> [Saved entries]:
[Start of section]
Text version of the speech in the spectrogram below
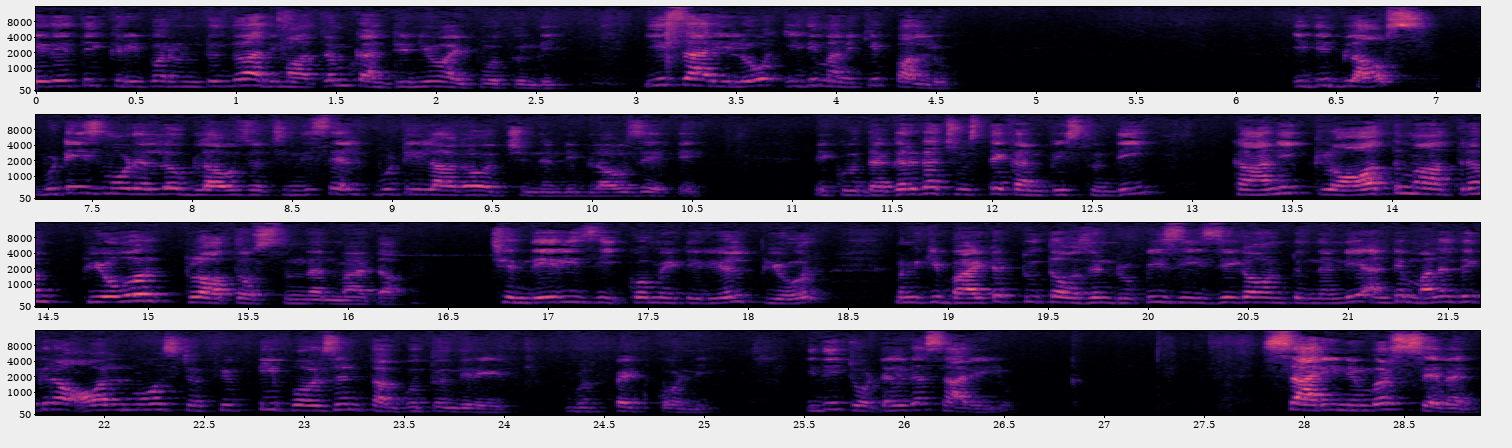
ఏదైతే క్రీపర్ ఉంటుందో అది మాత్రం కంటిన్యూ అయిపోతుంది. ఈ సారీలో ఇది మనకి పళ్ళు. ఇది బ్లౌజ్ బుటీస్ మోడల్లో బ్లౌజ్ వచ్చింది. సెల్ఫ్ బుటీ లాగా వచ్చిందండి బ్లౌజ్ అయితే. మీకు దగ్గరగా చూస్తే కనిపిస్తుంది. కానీ క్లాత్ మాత్రం ప్యూర్ క్లాత్ వస్తుంది అనమాట చందేరీస్ ఈకో మెటీరియల్ ప్యూర్ మనకి బయట టూ థౌజండ్ రూపీస్ ఈజీగా ఉంటుందండి. అంటే మన దగ్గర ఆల్మోస్ట్ ఫిఫ్టీ పర్సెంట్ తగ్గుతుంది రేట్ గుర్తుపెట్టుకోండి. ఇది టోటల్గా శారీలు శారీ నెంబర్ సెవెన్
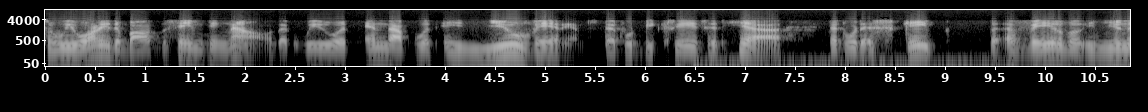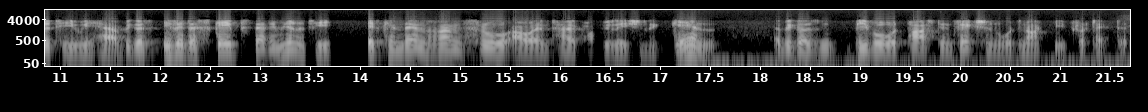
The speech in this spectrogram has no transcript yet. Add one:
So we worried about the same thing now, that we would end up with a new variant that would be created here that would escape the available immunity we have. Because if it escapes that immunity, it can then run through our entire population again because people with past infection would not be protected.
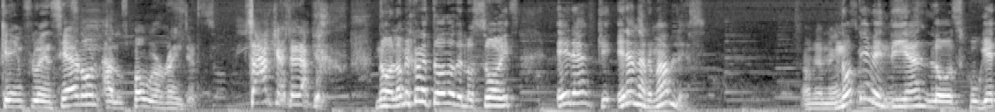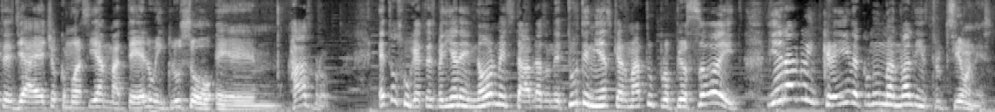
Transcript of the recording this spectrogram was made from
que influenciaron a los Power Rangers. ¡Sáquese de aquí! No, lo mejor de todo de los Zoids era que eran armables. Obviamente. No te vendían los juguetes ya hechos como hacía Mattel o incluso eh, Hasbro. Estos juguetes venían en enormes tablas donde tú tenías que armar tu propio Zoid. Y era algo increíble con un manual de instrucciones.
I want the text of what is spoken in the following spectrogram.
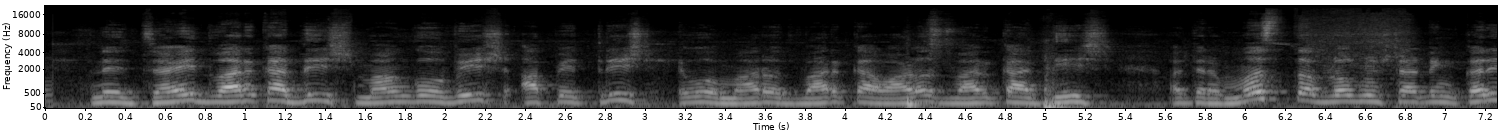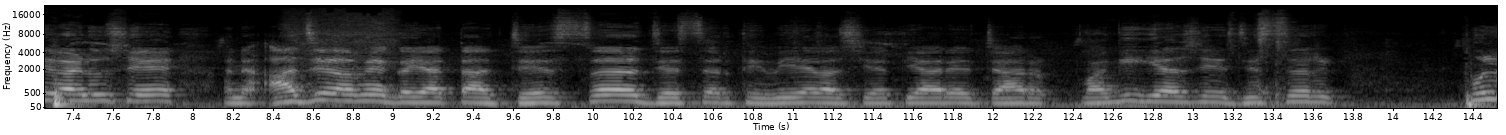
અને જય દ્વારકાધીશ, માંગો વીસ આપે ત્રીસ એવો મારો દ્વારકા વાળો દ્વારકાધીશ. અત્યારે મસ્ત બ્લોગનું સ્ટાર્ટિંગ કરી વાળ્યું છે. અને આજે અમે ગયા હતા જેસર. જેસરથી વિયા છીએ અત્યારે ચાર વાગી ગયા છે. જેસર હું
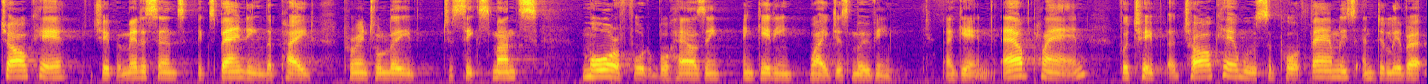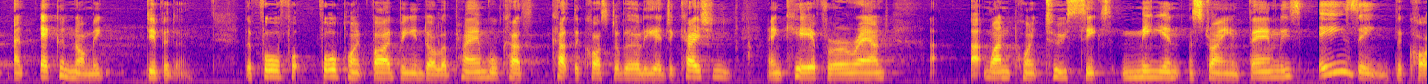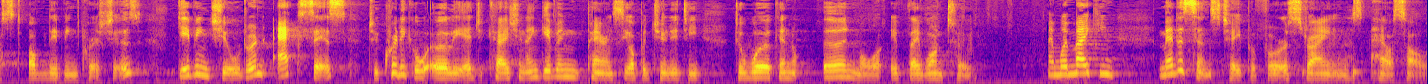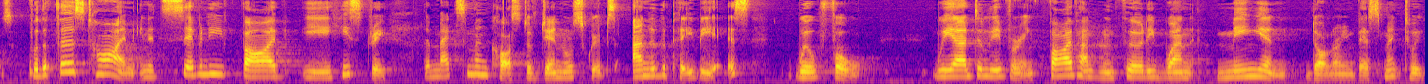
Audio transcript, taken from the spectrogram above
childcare, cheaper medicines, expanding the paid parental leave to six months, more affordable housing and getting wages moving again. Our plan for cheaper childcare will support families and deliver an economic dividend. The $4.5 billion plan will cut, cut, the cost of early education and care for around uh, uh, 1.26 million Australian families, easing the cost of living pressures, giving children access to critical early education and giving parents the opportunity to work and earn more if they want to. And we're making medicines cheaper for Australian households. For the first time in its 75-year history, the maximum cost of general scripts under the PBS will fall. We are delivering $531 million investment to,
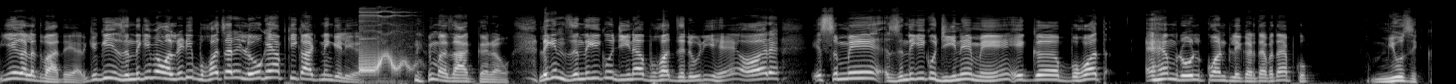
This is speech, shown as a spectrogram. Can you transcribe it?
ये गलत बात है यार क्योंकि ज़िंदगी में ऑलरेडी बहुत सारे लोग हैं आपकी काटने के लिए मज़ाक कर रहा हूँ लेकिन ज़िंदगी को जीना बहुत ज़रूरी है और इसमें ज़िंदगी को जीने में एक बहुत अहम रोल कौन प्ले करता है है आपको म्यूज़िक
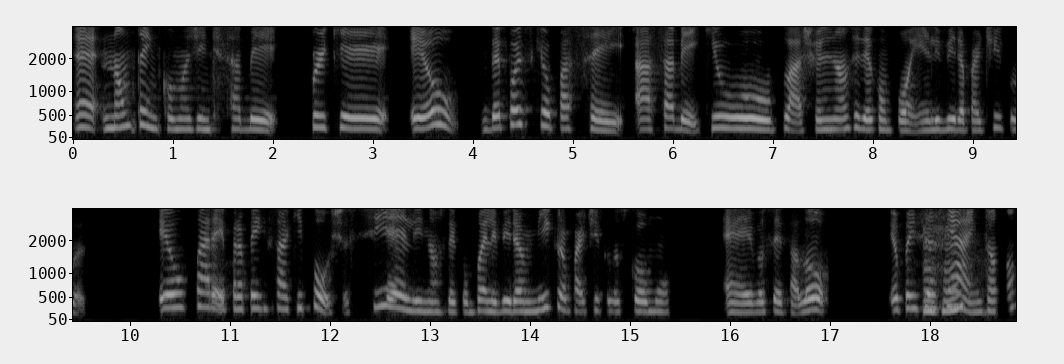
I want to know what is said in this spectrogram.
É, não tem como a gente saber, porque eu, depois que eu passei a saber que o plástico ele não se decompõe, ele vira partículas, eu parei para pensar que, poxa, se ele não se decompõe, ele vira micropartículas, como é, você falou, eu pensei assim, uhum. assim, ah, então não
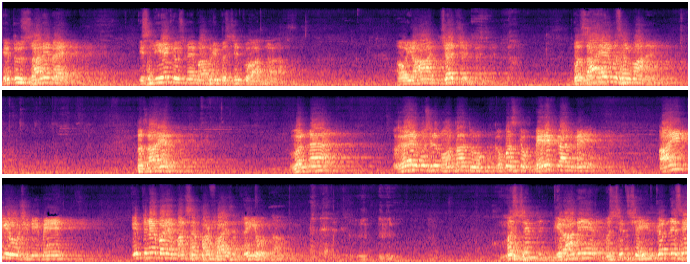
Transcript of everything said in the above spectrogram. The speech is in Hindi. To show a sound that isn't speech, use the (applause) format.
हिंदू जालिम है। इसलिए कि उसने बाबरी मस्जिद को हाथ डाला। और यहाँ जज, बजाहिर मुसलमान है। बजाहिर, वरना गैर मुस्लिम होता तो कम अज कम मेरे ख्याल में आइन की रोशनी में इतने बड़े मनसब पर फायज नहीं होता। मस्जिद गिराने, मस्जिद शहीद करने से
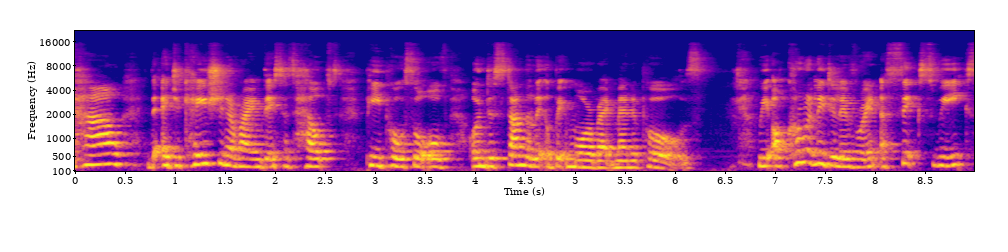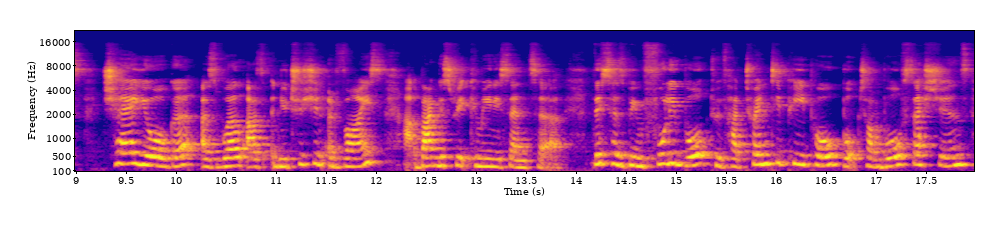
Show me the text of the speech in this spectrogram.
how the education around this has helped people sort of understand a little bit more about menopause. We are currently delivering a six weeks chair yoga as well as nutrition advice at Bangor Street Community Centre. This has been fully booked. We've had 20 people booked on both sessions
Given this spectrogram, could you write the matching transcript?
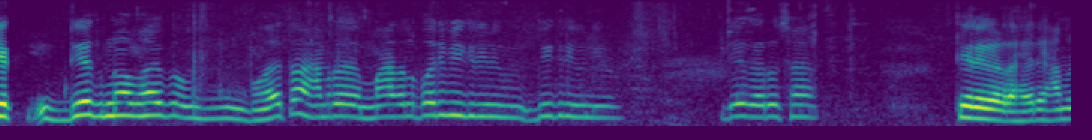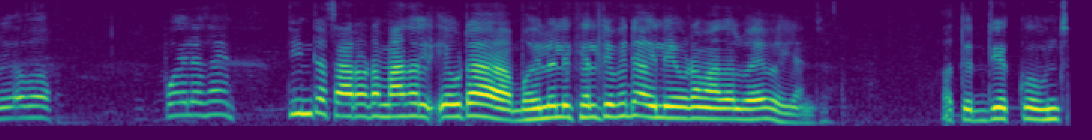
डेक डेक नभए भए त हाम्रो मादल बढी बिक्री बिक्री हुने हो। डेकहरू छ। त्यसले गर्दाखेरि हाम्रो अब पहिला चाहिँ तिनवटा चारवटा मादल एउटा भैलोले खेल्थ्यो भने अहिले एउटा मादल भए भइहाल्छ। त्यो डेकको हुन्छ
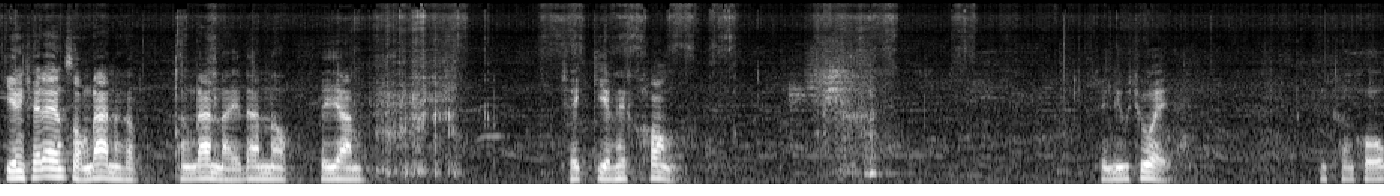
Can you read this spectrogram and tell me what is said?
เกียงใช้ได้ทั้งสองด้านนะครับ ทั้งด้านในด้านนอก พยายาม ใช้เกียงให้คล่อง ใช้นิ้วช่วยที่ข้างโค้ง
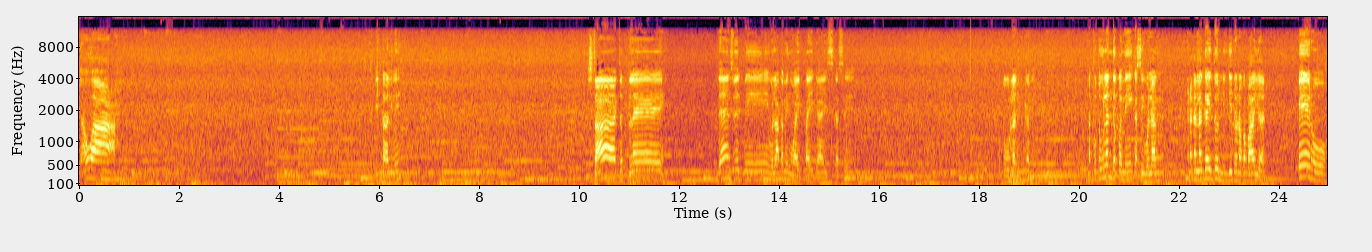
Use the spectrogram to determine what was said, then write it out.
Yawa! Kita ni eh. Start the play! Dance with me! Wala kaming wifi guys kasi putulan kami. Naputulan daw kami kasi walang nakalagay doon, hindi doon nakabayad. Pero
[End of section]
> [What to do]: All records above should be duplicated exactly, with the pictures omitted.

> [Output for this exercise]:
Text version of the speech in the spectrogram below
ఏదైతే క్రీపర్ ఉంటుందో అది మాత్రం కంటిన్యూ అయిపోతుంది. ఈ సారీలో ఇది మనకి పళ్ళు. ఇది బ్లౌజ్ బుటీస్ మోడల్లో బ్లౌజ్ వచ్చింది. సెల్ఫ్ బుటీ లాగా వచ్చిందండి బ్లౌజ్ అయితే. మీకు దగ్గరగా చూస్తే కనిపిస్తుంది. కానీ క్లాత్ మాత్రం ప్యూర్ క్లాత్ వస్తుంది అనమాట చందేరీస్ ఈకో మెటీరియల్ ప్యూర్ మనకి బయట టూ థౌజండ్ రూపీస్ ఈజీగా ఉంటుందండి. అంటే మన దగ్గర ఆల్మోస్ట్ ఫిఫ్టీ పర్సెంట్ తగ్గుతుంది రేట్ గుర్తుపెట్టుకోండి. ఇది టోటల్గా శారీలు శారీ నెంబర్ సెవెన్
The speech in this spectrogram has no transcript yet. Add one:
So we worried about the same thing now, that we would end up with a new variant that would be created here that would escape the available immunity we have. Because if it escapes that immunity, it can then run through our entire population again because people with past infection would not be protected.
Transcript of the recording this spectrogram was made from
que influenciaron a los Power Rangers. ¡Sáquese de aquí! No, lo mejor de todo de los Zoids era que eran armables. Obviamente. No te vendían los juguetes ya hechos como hacía Mattel o incluso eh, Hasbro. Estos juguetes venían en enormes tablas donde tú tenías que armar tu propio Zoid. Y era algo increíble con un manual de instrucciones.
I want the text of what is spoken in the following spectrogram.
અને જય દ્વારકાધીશ, માંગો વીસ આપે ત્રીસ એવો મારો દ્વારકા વાળો દ્વારકાધીશ. અત્યારે મસ્ત બ્લોગનું સ્ટાર્ટિંગ કરી વાળ્યું છે. અને આજે અમે ગયા હતા જેસર. જેસરથી વિયા છીએ અત્યારે ચાર વાગી ગયા છે. જેસર હું
Audio transcript, taken from the spectrogram above
childcare, cheaper medicines, expanding the paid parental leave to six months, more affordable housing and getting wages moving again. Our plan for cheaper childcare will support families and deliver an economic dividend. The $4.5 billion plan will cut, cut, the cost of early education and care for around uh, uh, 1.26 million Australian families, easing the cost of living pressures, giving children access to critical early education and giving parents the opportunity to work and earn more if they want to. And we're making medicines cheaper for Australian households. For the first time in its 75-year history, the maximum cost of general scripts under the PBS will fall. We are delivering $531 million investment to,
This is speech, shown as a spectrogram. Can you transcribe it?
ये गलत बात है यार क्योंकि ज़िंदगी में ऑलरेडी बहुत सारे लोग हैं आपकी काटने के लिए मज़ाक कर रहा हूँ लेकिन ज़िंदगी को जीना बहुत ज़रूरी है और इसमें ज़िंदगी को जीने में एक बहुत अहम रोल कौन प्ले करता है है आपको म्यूज़िक
I want to know what is said in this spectrogram.
É, não tem como a gente saber, porque eu, depois que eu passei a saber que o plástico ele não se decompõe, ele vira partículas, eu parei para pensar que, poxa, se ele não se decompõe, ele vira micropartículas, como é, você falou, eu pensei assim, uhum. assim, ah, então não
Transcript of everything said in the above spectrogram. The speech is in Hindi. To show a sound that isn't speech, use the (applause) format.
हिंदू जालिम है। इसलिए कि उसने बाबरी मस्जिद को हाथ डाला। और यहाँ जज, बजाहिर मुसलमान है। बजाहिर, वरना गैर मुस्लिम होता तो कम अज कम मेरे ख्याल में आइन की रोशनी में इतने बड़े मनसब पर फायज नहीं होता। मस्जिद गिराने, मस्जिद शहीद करने से
Show me the text of the speech in this spectrogram.
how the education around this has helped people sort of understand a little bit more about menopause. We are currently delivering a six weeks chair yoga as well as nutrition advice at Bangor Street Community Centre. This has been fully booked. We've had 20 people booked on both sessions
Given this spectrogram, could you write the matching transcript?
डेक डेक नभए भए त हाम्रो मादल बढी बिक्री बिक्री हुने हो। डेकहरू छ। त्यसले गर्दाखेरि हाम्रो अब पहिला चाहिँ तिनवटा चारवटा मादल एउटा भैलोले खेल्थ्यो भने अहिले एउटा मादल भए भइहाल्छ। त्यो डेकको हुन्छ
Can you read this spectrogram and tell me what is said?
เกียงใช้ได้ทั้งสองด้านนะครับ ทั้งด้านในด้านนอก พยายาม ใช้เกียงให้คล่อง ใช้นิ้วช่วยที่ข้างโค้ง
Use the spectrogram to determine what was said, then write it out.
Yawa! Kita ni eh. Start the play! Dance with me! Wala kaming wifi guys kasi putulan kami. Naputulan daw kami kasi walang nakalagay doon, hindi doon nakabayad. Pero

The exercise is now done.